  4. Crucial Soft Tissue Stimulation: Perhaps most significantly, movement of skeletal structures serves to massage and stimulate the adjacent soft tissue, including arteries, veins, and organ/nerve tissue. Deep within the body, vital structures such as arteries and veins rely on the stimulation provided by skeletal movement to facilitate optimal circulation, nutrient delivery, and waste removal processes.

By understanding these biomechanical factors, we can appreciate the importance of maintaining appropriate movement and activity levels to support overall musculoskeletal and vascular health, especially in individuals managing osteopenia or osteoporosis.

You might be wondering, what sets Kaiut Yoga apart from the other types of movement therapy when it comes to osteoporosis?

In Kaiut Yoga, forward folding and spirals take on a unique significance, offering not only therapeutic benefits but also a safe and accessible practice, even for individuals dealing with osteoporosis or osteopenia. What sets Kaiut Yoga apart is its holistic approach, operating from a mode distinct from conventional movement therapies. Unlike approaches that emphasize achieving specific poses or pushing through physical limitations, Kaiut Yoga prioritizes the well-being of the entire system, working from the parasympathetic nervous system.

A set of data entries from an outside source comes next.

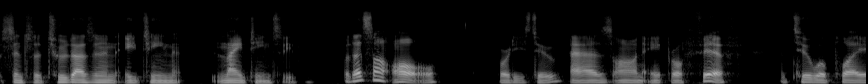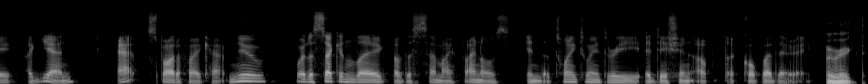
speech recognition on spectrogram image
since the 2018 19 season. But that's not all for these two, as on April 5th, the two will play again at Spotify Camp Nou for the second leg of the semifinals in the 2023 edition of the Copa del Rey. Rigged.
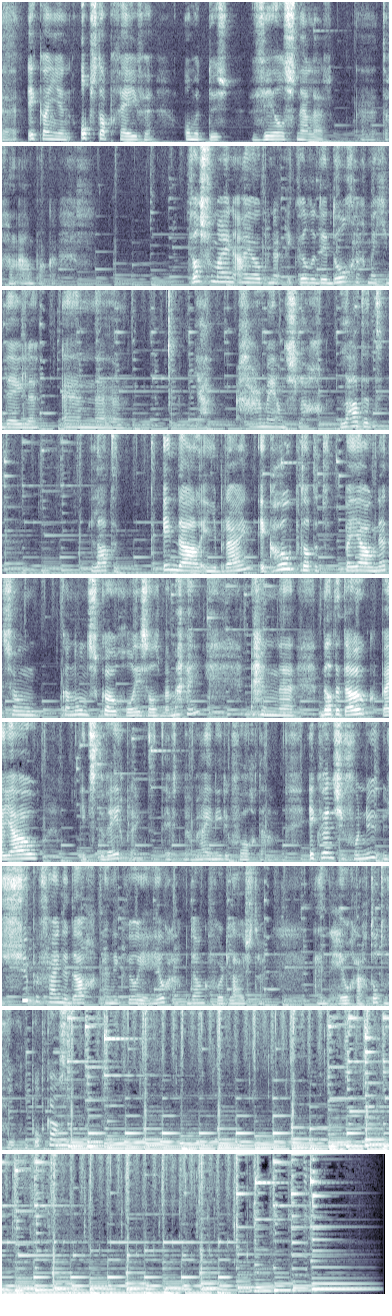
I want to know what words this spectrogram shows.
uh, ik kan je een opstap geven om het dus veel sneller uh, te gaan aanpakken. Het was voor mij een eye-opener. Ik wilde dit dolgraag met je delen. En uh, ja, ga ermee aan de slag. Laat het, laat het indalen in je brein. Ik hoop dat het bij jou net zo'n kanonskogel is als bij mij. En uh, dat het ook bij jou iets teweeg brengt. Het heeft het bij mij in ieder geval gedaan. Ik wens je voor nu een super fijne dag en ik wil je heel graag bedanken voor het luisteren. En heel graag tot de volgende podcast.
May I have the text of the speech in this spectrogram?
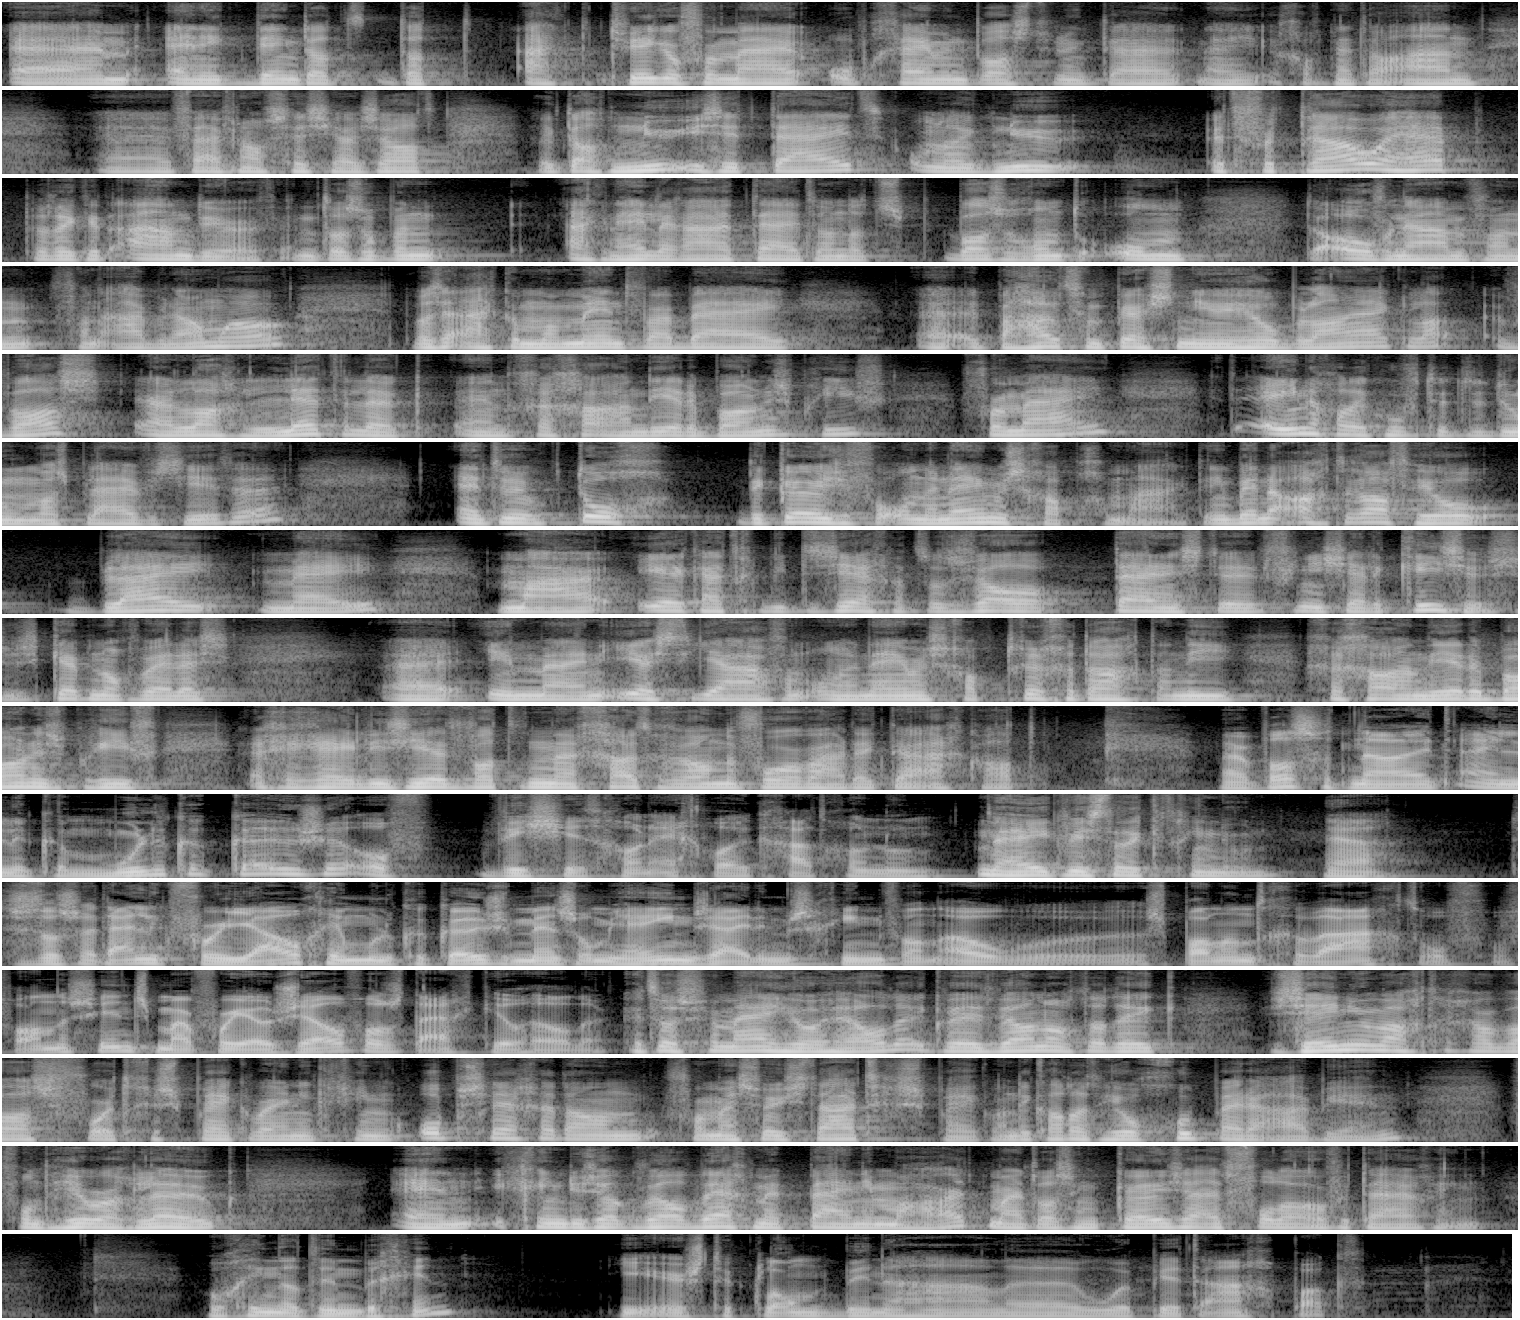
Um, en ik denk dat dat eigenlijk de trigger voor mij op een gegeven moment was toen ik daar, nou, je gaf het net al aan, uh, vijf en half, zes jaar zat. Dat ik dacht, nu is het tijd, omdat ik nu het vertrouwen heb dat ik het aandurf. En het was op een eigenlijk een hele rare tijd, want dat was rondom de overname van, van ABN AMRO. Het was eigenlijk een moment waarbij uh, het behoud van personeel heel belangrijk was. Er lag letterlijk een gegarandeerde bonusbrief voor mij. Het enige wat ik hoefde te doen was blijven zitten. En toen heb ik toch de keuze voor ondernemerschap gemaakt. Ik ben er achteraf heel blij mee. Maar eerlijkheid gebied te zeggen, dat was wel tijdens de financiële crisis. Dus ik heb nog wel eens uh, in mijn eerste jaren van ondernemerschap teruggedacht aan die gegarandeerde bonusbrief. En gerealiseerd wat een uh, goudgerande voorwaarde ik daar eigenlijk had. Maar was het nou uiteindelijk een moeilijke keuze of wist je het gewoon echt wel, ik ga het gewoon doen? Nee, ik wist dat ik het ging doen. Ja, dus het was uiteindelijk voor jou geen moeilijke keuze. Mensen om je heen zeiden misschien van, oh, spannend, gewaagd of, of anderszins. Maar voor jouzelf was het eigenlijk heel helder. Het was voor mij heel helder. Ik weet wel nog dat ik zenuwachtiger was voor het gesprek waarin ik ging opzeggen dan voor mijn sollicitatiegesprek. Want ik had het heel goed bij de ABN. Ik vond het heel erg leuk. En ik ging dus ook wel weg met pijn in mijn hart. Maar het was een keuze uit volle overtuiging. Hoe ging dat in het begin? Je eerste klant binnenhalen? Hoe heb je het aangepakt?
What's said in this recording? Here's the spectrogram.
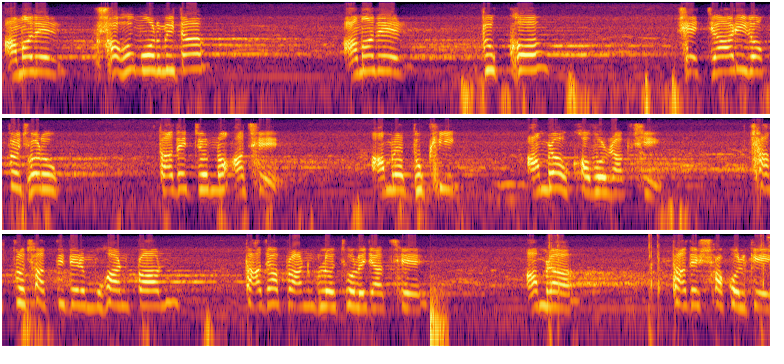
আমাদের সহমর্মিতা, আমাদের দুঃখ, সে যারই রক্ত ঝরুক, তাদের জন্য আছে। আমরা দুঃখী, আমরাও খবর রাখছি। ছাত্রছাত্রীদের মহান প্রাণ, তাজা প্রাণগুলো চলে যাচ্ছে। আমরা তাদের সকলকে,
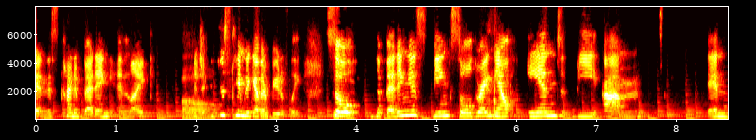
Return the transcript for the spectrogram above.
and this kind of bedding. And like, oh. it just came together beautifully. So the bedding is being sold right now and the, um, and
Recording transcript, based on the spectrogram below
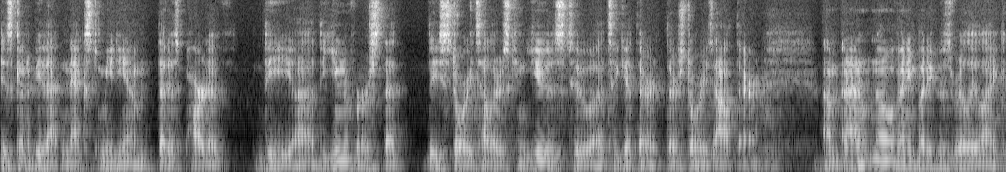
is going to be that next medium that is part of the uh, the universe that these storytellers can use to uh, to get their their stories out there. Um, and I don't know of anybody who's really like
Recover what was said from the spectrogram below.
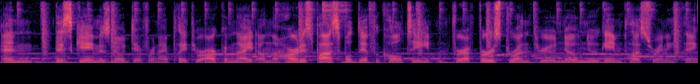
And this game is no different. I played through Arkham Knight on the hardest possible difficulty for a first run through, no new game plus or anything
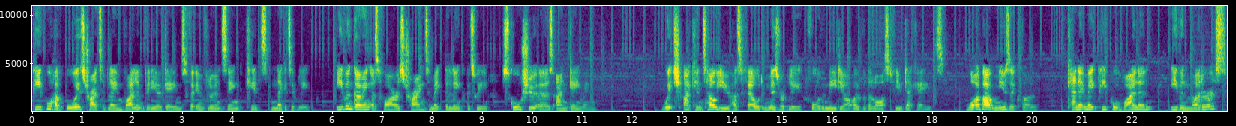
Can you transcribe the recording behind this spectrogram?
People have always tried to blame violent video games for influencing kids negatively, even going as far as trying to make the link between school shooters and gaming which I can tell you has failed miserably for the media over the last few decades. What about music though? Can it make people violent, even murderous?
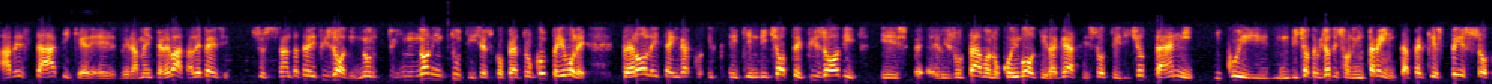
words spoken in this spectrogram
arrestati, che è veramente elevata. Lei pensi, su 63 episodi, non, non in tutti si è scoperto il colpevole, però lei tenga che in 18 episodi eh, risultavano coinvolti ragazzi sotto i 18 anni, di cui in 18 episodi sono in 30, perché spesso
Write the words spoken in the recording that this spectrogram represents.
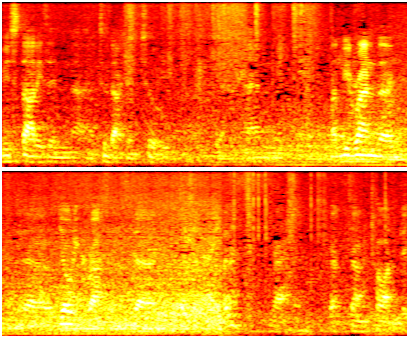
we started in uh, 2002, yeah, and we, but we run the, the yoga classes, the the right, got done taught the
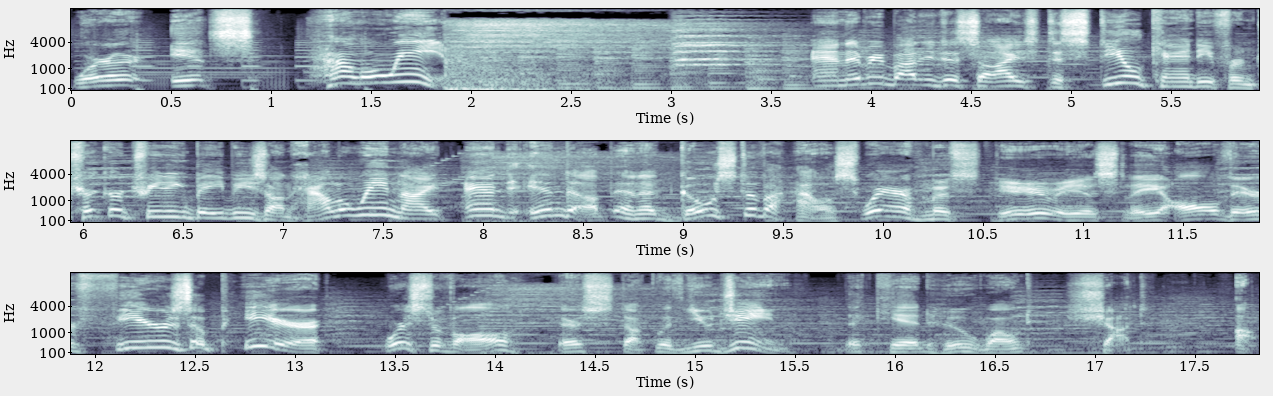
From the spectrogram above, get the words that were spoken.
where it's Halloween. And everybody decides to steal candy from trick or treating babies on Halloween night and end up in a ghost of a house where mysteriously all their fears appear. Worst of all, they're stuck with Eugene, the kid who won't shut up.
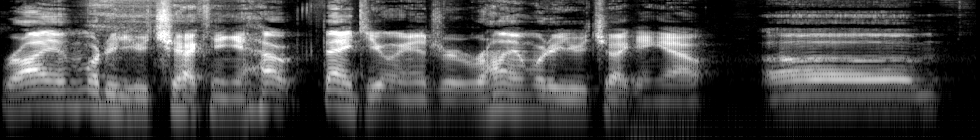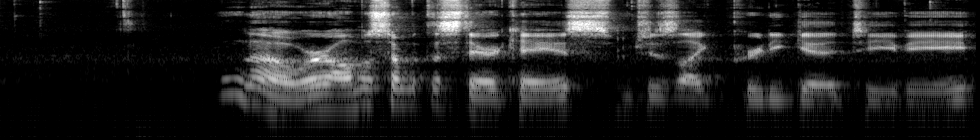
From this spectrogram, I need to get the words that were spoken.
Ryan, what are you checking out? Thank you, Andrew. Ryan, what are you checking out? Um, no, we're almost done with the staircase, which is like pretty good TV.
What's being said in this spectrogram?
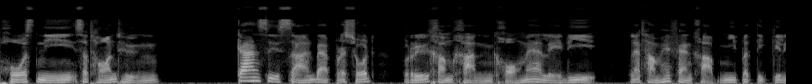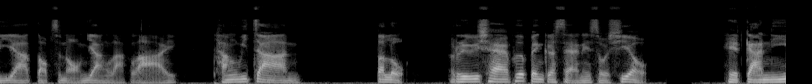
โพสต์นี้สะท้อนถึง การสื่อสารแบบประชดหรือขำขันของแม่เลดี้ และทำให้แฟนคลับมีปฏิกิริยาตอบสนองอย่างหลากหลาย ทั้งวิจารณ์ ตลก หรือแชร์เพื่อเป็นกระแสในโซเชียล เหตุการณ์นี้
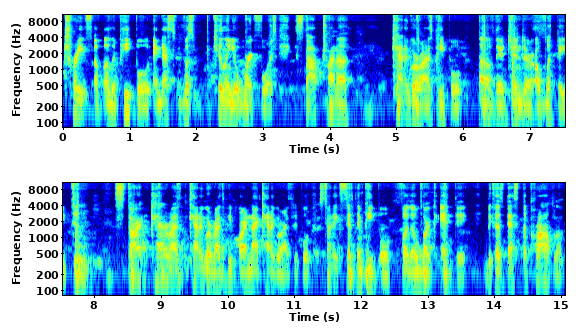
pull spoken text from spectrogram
traits of other people, and that's what's killing your workforce. Stop trying to categorize people of their gender of what they do. Start categorize categorize people or not categorize people. Start accepting people for the work ethic because that's the problem.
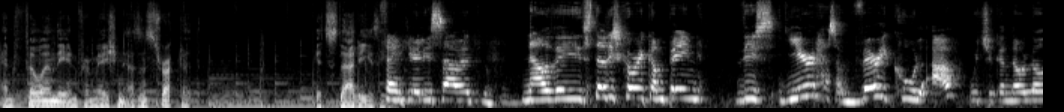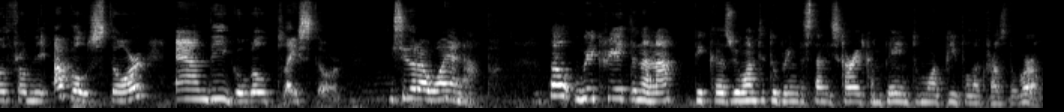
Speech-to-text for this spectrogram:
and fill in the information as instructed. It's that easy. Thank you, Elizabeth. Now, the STEM Discovery campaign this year has a very cool app which you can download from the Apple Store and the Google Play Store. Isidora, why an app? Well, we created an app because we wanted to bring the STEM Discovery campaign to more people across the world.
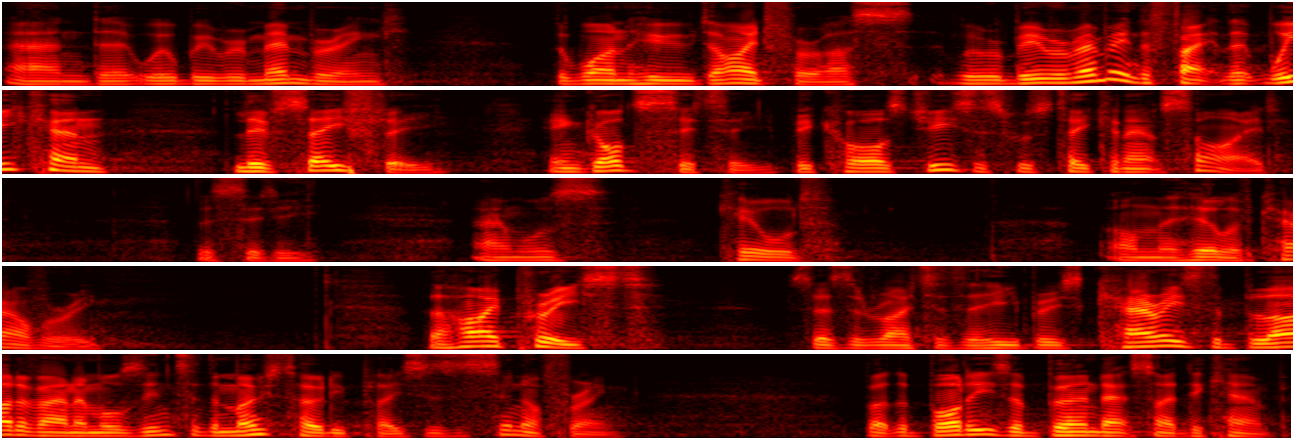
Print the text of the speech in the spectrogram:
and uh, we'll be remembering the one who died for us. We'll be remembering the fact that we can live safely in God's city because Jesus was taken outside the city and was killed on the hill of Calvary. The high priest, says the writer of the Hebrews, carries the blood of animals into the most holy place as a sin offering, but the bodies are burned outside the camp.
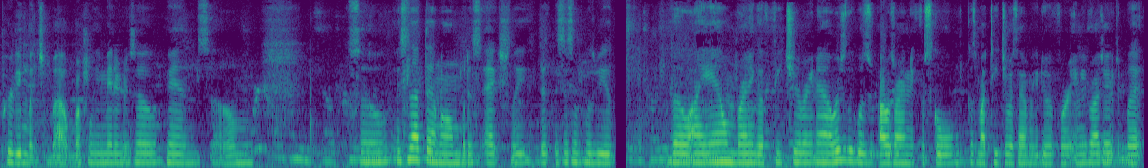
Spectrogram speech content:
pretty much about roughly a minute or so. Depends. Um, so it's not that long, but it's actually this is supposed to be. Though I am writing a feature right now. Originally was I was writing it for school because my teacher was having me do it for an Emmy project, but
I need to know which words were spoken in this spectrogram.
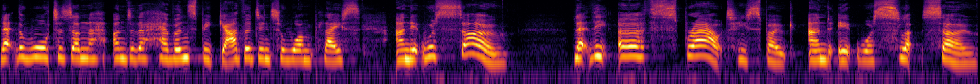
Let the waters under the heavens be gathered into one place, and it was so. Let the earth sprout, he spoke, and it was so.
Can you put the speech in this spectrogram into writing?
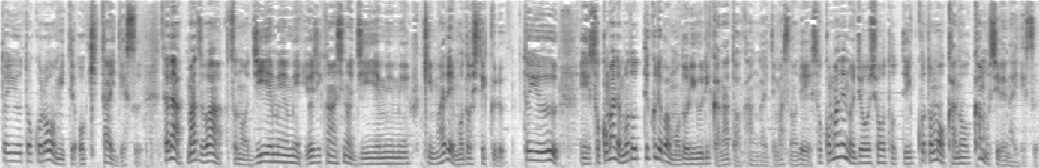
というところを見ておきたいです。ただ、まずは、その GMMA、4時間足の GMMA 付近まで戻してくるという、えー、そこまで戻ってくれば戻り売りかなとは考えてますので、そこまでの上昇を取っていくことも可能かもしれないです。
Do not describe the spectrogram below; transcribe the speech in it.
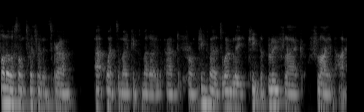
follow us on Twitter and Instagram at Went to Mow Kingsmeadow, and from Kingsmeadow to Wembley, keep the blue flag flying high.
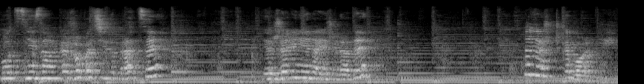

Within this framework, every movement is guided by a deep awareness of the body’s needs and limitations, fostering a sense of alignment and presence within the practitioner. Instead of striving for a predetermined “final pose,” Kaiut Yoga encourages students to explore their unique range of motion and find the optimal position for therapeutic engagement with the body’s systems.

Crucially, Kaiut Yoga recognizes that forward folding and spirals can be particularly beneficial for individuals with osteoporosis or osteopenia. By operating within the parasympathetic nervous system, practitioners can safely and effectively address areas of tension and imbalance without risking strain or injury. This gentle yet profound approach allows students to work within their zone while still accessing the transformative potential of the practice.